Focusing-Oriented Therapy Q and A: What are the two most common therapeutic dead ends and how do we avoid them?

Focusing-Oriented Therapy Q and A: What are the two most common therapeutic dead ends and how do we avoid them?
Jeffrey Morrison Therapy

Two kinds of dead ends can happen in psychotherapy: The first occurs when the therapy consists only of interpretation and inference without an experiential process. The second dead end happens when there are [clearly felt] emotions, but they are repeated over and over. (Gendlin, p. 7, 1996)

Therapy often becomes an attempt to understand a situation like, “why am I so anxious?” Therapists and clients engage in detective work about causes, beliefs and behaviors that lead to anxiety. This investigation can be interesting but seldom leads to change unless there is time spent touching into the bodily felt experience of being anxious.

This first dead end could be called staying in your head or as Gendlin (1996), whose research led to the discovery of Focusing, referred to it,  “dead-end discussion” (p. 7). We are taught both to know the answer to things (we assume one already exists) and to use our intellect to figure things out. We say things like, “It must be because I am so hard on myself. You would think by now I would have grown up and made these changes.” Notice the word must. “It must be” is an inference about something without ever sensing into it. This intellectually jumped to conclusion doesn’t lead to anything new.

The way out of this mental ping-pong match is to slow down and notice what effect anything that is said or done has on how the problem is directly experienced. In the example above the client says, “It must be because I’m so hard on myself.” What would you say in response? I might say, “You’re sensing something about the way you treat yourself that feels hard. Can you sense in here (hand on my chest) how it feels when you’re hard on yourself?” I am directing the client to sense their experience directly, bodily, in the moment. From there, little steps of change can arise because the client has the issue as a living something to be explored further. Without directly experiencing it, an issue remains static and conceptual, waiting for some outside pressure to make it better.

The second dead end is one of unchanging feelings. Clients often have strong emotions, but rather than resolving the feelings repeat and nothing changes. Dead end feelings remain the same because they seem rather clear and final. While emotions include a somatic awareness, most clients don’t know how to stay with it and explore the unclear murky edge of their experience. Moreover, most schools of therapy do not provide training in how to help clients with this process.
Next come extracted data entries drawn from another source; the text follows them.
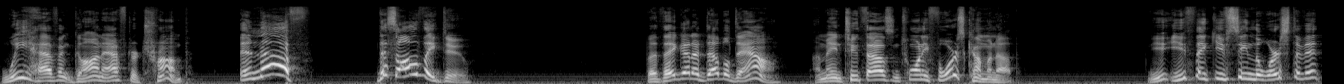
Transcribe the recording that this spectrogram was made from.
We haven't gone after Trump enough. That's all they do. But they got to double down. I mean, 2024 is coming up. You, you think you've seen the worst of it?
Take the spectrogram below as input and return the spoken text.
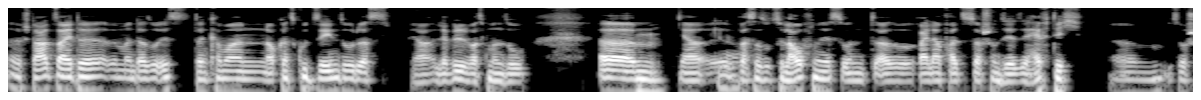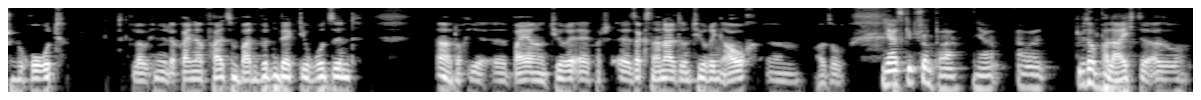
äh, Startseite, wenn man da so ist, dann kann man auch ganz gut sehen, so das ja, Level, was man so ähm, ja, genau. was da so zu laufen ist und also Rheinland-Pfalz ist auch schon sehr, sehr heftig, ähm, ist auch schon rot, glaube ich, nur Rheinland-Pfalz und Baden-Württemberg, die rot sind. Ah, doch hier äh, Bayern und Thüringen, äh, Quatsch, äh, Sachsen-Anhalt und Thüringen auch. Ähm, also ja, es gibt schon ein paar, ja, aber gibt auch ein paar leichte. Also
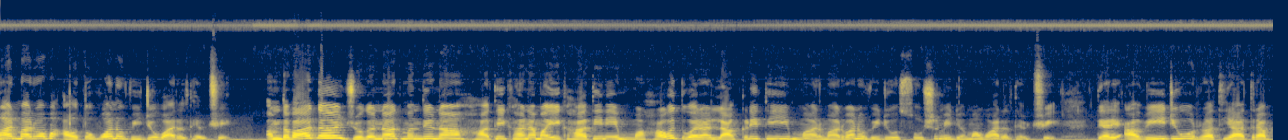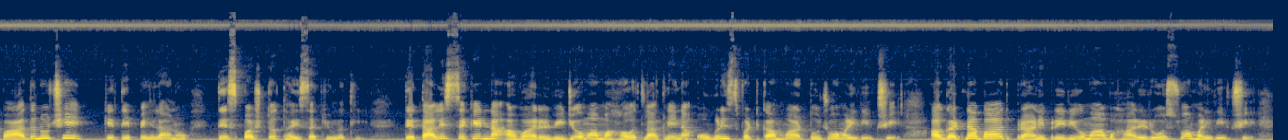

The way out of this dead end is by helping the client sense into and below the emotion that seems clear to a place of something felt, yet unclear. Focusing emerged from research, which showed that clients who made changes in therapy did so because they were already able to sense and explore the unclear edge of their experience. A client may say, “I’m so frustrated with him… (groping for words and hesitates) …well it’s more like a feeling of deep disappointment. I was hoping it would be different this time.” You can see in this example how the content of the experience begins to change as the client explores the vague edge in her relationship. This occurs because the client is in touch with the felt living process of their experience.

Every experience and event contains implicit further movement. To find it one must sense its unclear edge. Every experience can be carried forward. Given a little help one can sense an “edge” in the experience more intricate than one’s words or concepts can convey. One must attend to such sensed edges because steps of change come at those edges. (Gendlin, p. 15 1996)


Gendlin, E. (1996). Focusing-Oriented Psychotherapy: A Manual of the Experiential Method.New York: The Guilford Press.